“We were calling it the big, white whale,” Giroux said of the blazingly white exterior, which she said attracted many questions from onlookers. But once the drywall and vinyl siding are added, the home blends in, she said. “It’s been a great way to draw attention to our project.”


Habitat for Humanity is constructing this Holyoke home for a single mom with nine children who has been working to complete her financial education requirements and putting in sweat equity at the build site. She is a survivor of domestic violence, has gone back to school to receive her bachelor's degree, and is working with a local mental health provider to help others. All of the white areas of the home were constructed with insulated concrete forms that are rigid foam on the exterior with a 6-inch concrete core.Brandice O'Brien

Concrete can call to mind the Brutalist look of some well-known municipal buildings, but that’s not the case for finished ICF projects, Lewis said.

“Heaven forbid you tell anybody that you’re building a concrete house, because that conjures up images of Boston City Hall or some [other] kind of Brutalist concrete, gray building,” he said. “The reality is that when an ICF house is actually finished, it can look like virtually any other house.”

Boston City Hall, built in the Brutalist architectural style, is seen in Boston in August 2021. The name "Brutalism" comes from the French word for raw concrete. The architectural style flourished in the 1960s and 1970s. Ted Shaffrey/Associated Press

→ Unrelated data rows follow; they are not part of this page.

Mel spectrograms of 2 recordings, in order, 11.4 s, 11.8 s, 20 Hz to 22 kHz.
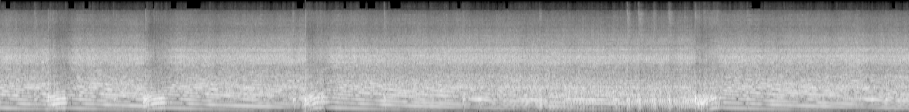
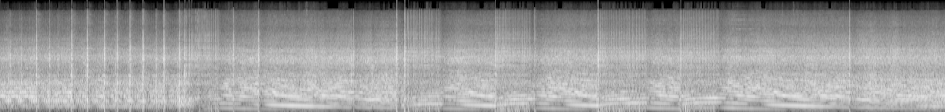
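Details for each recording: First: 2003 Yamaha YZ250 two-stroke, exhaust silencer repacked with $5 Home Depot fiberglass insulation, camera in the same position as the before test, fan running: crisp revs climbing and falling about every two seconds with a clean, mellow crackle; sounds much better than before. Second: 2003 Yamaha YZ250 two-stroke, warm (ran 10 minutes earlier), slightly loaded up and being cleared, before silencer repacking; sharp crackly blips then repeated revs rising and falling with loud raspy bark and pops; worn-out silencer packing.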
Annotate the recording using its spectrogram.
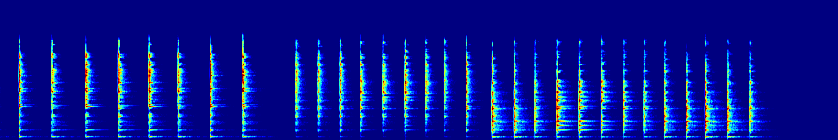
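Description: Sampled cowbell from the GCN Signature Three Cowbells library struck in a steady run of about four hits a second, played with its dampening on, the sound of a cowbell muted by holding it in the hand. The hits turn quieter and shorter for a couple of seconds mid-way, then louder and brighter for the last few seconds.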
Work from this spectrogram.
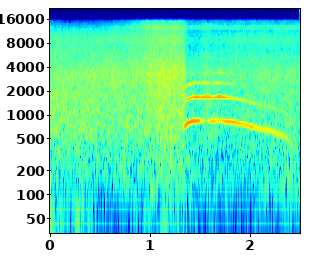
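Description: A big ocean wave crashes onto a beach in a steady broad wash of surf and wind, with a brief whistling tone cutting in partway through.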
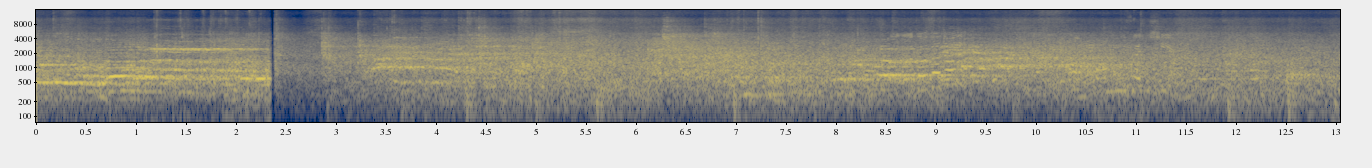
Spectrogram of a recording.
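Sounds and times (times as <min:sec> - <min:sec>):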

Lewis said that across the country, Habitat for Humanity homes using ICF were customized to fit the local character: An Adobe look passed architectural muster in Santa Fe and Denver, for example.

Habitat for Humanity builds homes for income-limited applicants who qualify to partner with the organization, assisting with the build itself alongside a team of volunteers. Giroux said her group takes about 15 months to finish a project from application to closing.

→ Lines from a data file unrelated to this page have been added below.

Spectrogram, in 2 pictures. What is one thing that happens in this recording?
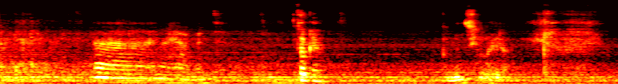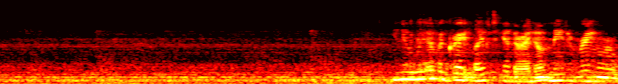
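A woman speaks quietly through a television speaker.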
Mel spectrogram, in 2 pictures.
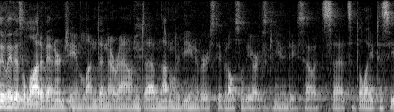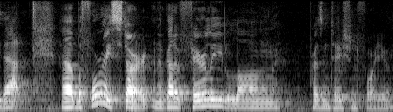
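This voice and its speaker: A dark, mellow voice with a Canadian accent moves at a fairly quick pace, its loudness swinging widely. Audible room echo fills the space. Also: man. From Canada, Winnipeg. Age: 30s. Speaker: arts institution president. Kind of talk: public lecture.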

For Habitat for Humanity, ICF presents a unique benefit: It’s more accessible for novices. “You can pick up a 4-foot wall of this and move it really easily. [It’s] not like having to deal with all of the plywood and everything else that’s a lot heavier,” Giroux said.

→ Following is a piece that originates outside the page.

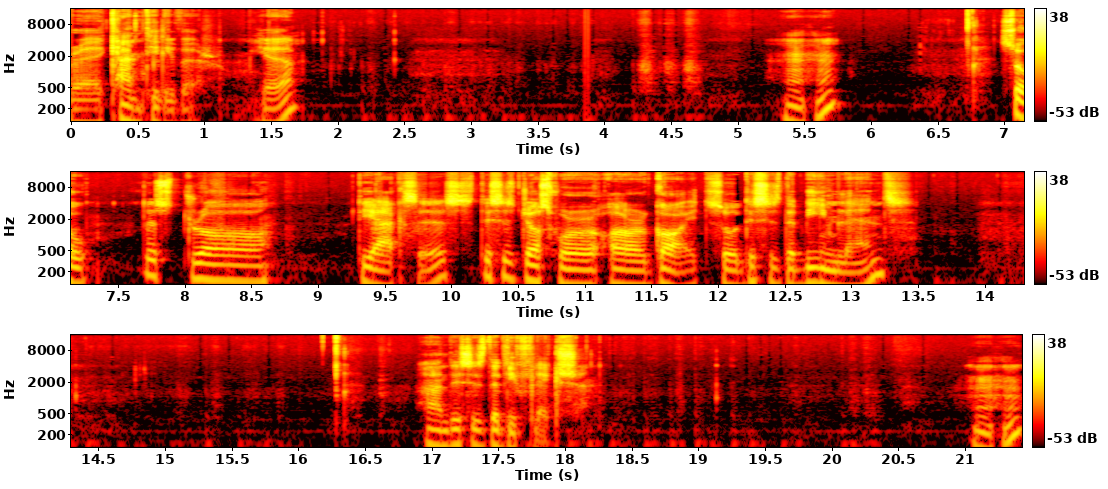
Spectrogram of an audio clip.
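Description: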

Giroux added that the partnership included on-site technical guidance from the group: “It was a very new way to build for us. It was a little bit of a learning curve. But it’s been really interesting and I’m glad we did it.”


Last year, Habitat’s Greater Springfield affiliate received 120 applications for housing assistance. The organization had funds to take on one project. In a given year, it takes on two to three projects in Greater Springfield and 25 to 30 statewide. Cost is the primary limiting factor, but Giroux said it is too soon to tell how much money, if any, will be saved using ICF.

Building with ICF isn’t without its challenges.

Giroux noted that the seamless nature of ICF construction means ventilation is important to support adequate airflow and air turnover. Lewis added that solid planning is vital; ICF is permanent construction and isn’t easy to modify once the project is completed.

But advocates say ICF’s ease of use and qualities make it one tool in the push to provide more housing.

“Our mission is to build affordable housing that’s sustainable and helps the families to become a little bit more self-reliant,” Giroux said, so helping with home efficiencies and lowering utility bills is important.

Lewis said ICF represents one piece in a bigger puzzle.

“If you say, we’re going to solve this with one building system versus another, I just don’t think that that’s true,” he said, but integrating as many systems as possible customized by local needs is a step in the right direction.


“The speed of construction of ICF makes it a lot easier to build more of them more quickly,” he said. “There’s also an obvious benefit to not having to build a house more than once, because you’ve built in a place where hurricanes or tornadoes or wildfires are burning down houses faster than we can build them.”

Lindsay Crudele can be reached at Follow Address on Twitter @globehomes and subscribe to our free weekly newsletter at